which not only controlled brute forces effectively, but also ensured the tyres
remained in contact with the bitumen under just about any conditions. The four speed automatic, once one of the better systems available, was when fitted to the 190 starting to show its age. By comparison to the electronically-controlled iterations then going, such as that fitted to the VS Commodore
for example, the Mercedes system felt sluggish and not capable of extracting the best from the car.

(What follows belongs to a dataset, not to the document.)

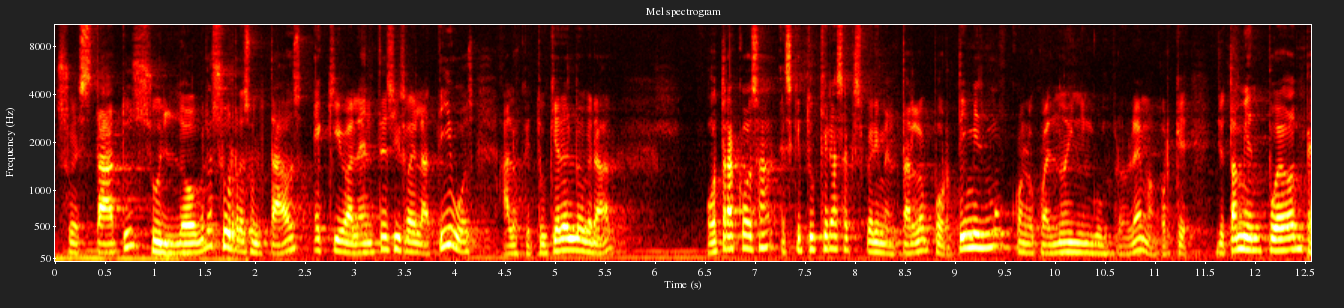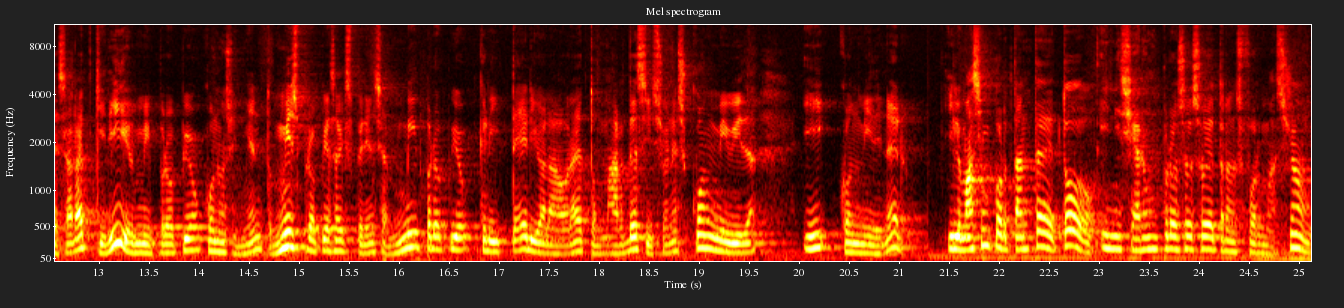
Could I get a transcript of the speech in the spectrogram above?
su estatus, sus logros, sus resultados equivalentes y relativos a lo que tú quieres lograr. Otra cosa es que tú quieras experimentarlo por ti mismo, con lo cual no hay ningún problema, porque yo también puedo empezar a adquirir mi propio conocimiento, mis propias experiencias, mi propio criterio a la hora de tomar decisiones con mi vida y con mi dinero. Y lo más importante de todo, iniciar un proceso de transformación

The mini-Benz, which has established itself in Australia and overseas as a legitimate member of the family, underwent some important changes in 1989. Most significant of these was a major redesign of the rear compartment which improved accommodation in an area which has drawn criticism since the 190 was first released in 1983. Mercedes improved the rear seat legroom by 20mm via a major redesign which involved the rear cross member, the rear firewall, the floor above the axle and the fuel tank. The rear seat cushions were also redesigned to give a softer feel and used foam, rather than spring construction. Front seats retained springs for their better air circulation properties, but were made softer and better-shaped. The effect of all this was to make the rear seat of the 190 available for serious use by adults. Previously, to carry adults in the back, you had to compromise front seat legroom.
The updated 190s could be easily picked from outside too. Both models had redesigned front and rear aprons which improved the aerodynamics
. The new front apron was claimed by Benz to reduce lift by 20 per cent while improving crosswind and straight line stability. The 35mm deeper rear apron also improved airflow over the rear of the car. The side view of the 190 was also changed, with deep colour-keyed polyurethane side panels extending down from the previous rubbing-strip to improve resistance to stone-chipping and simplify repair of minor dents or scratches. The whole panel could be clipped off and easily replaced.
All these things were very subtle, but were in keeping with the philosophy employed at Mercedes: don't change anything without good reason. All the changes to the 190 added up to make it a better car than before and although the prices remained at a level which required a deep in-taking of breath before you phoned the bank manager, they were at least unchanged in the 1989-spec models compared to 1988.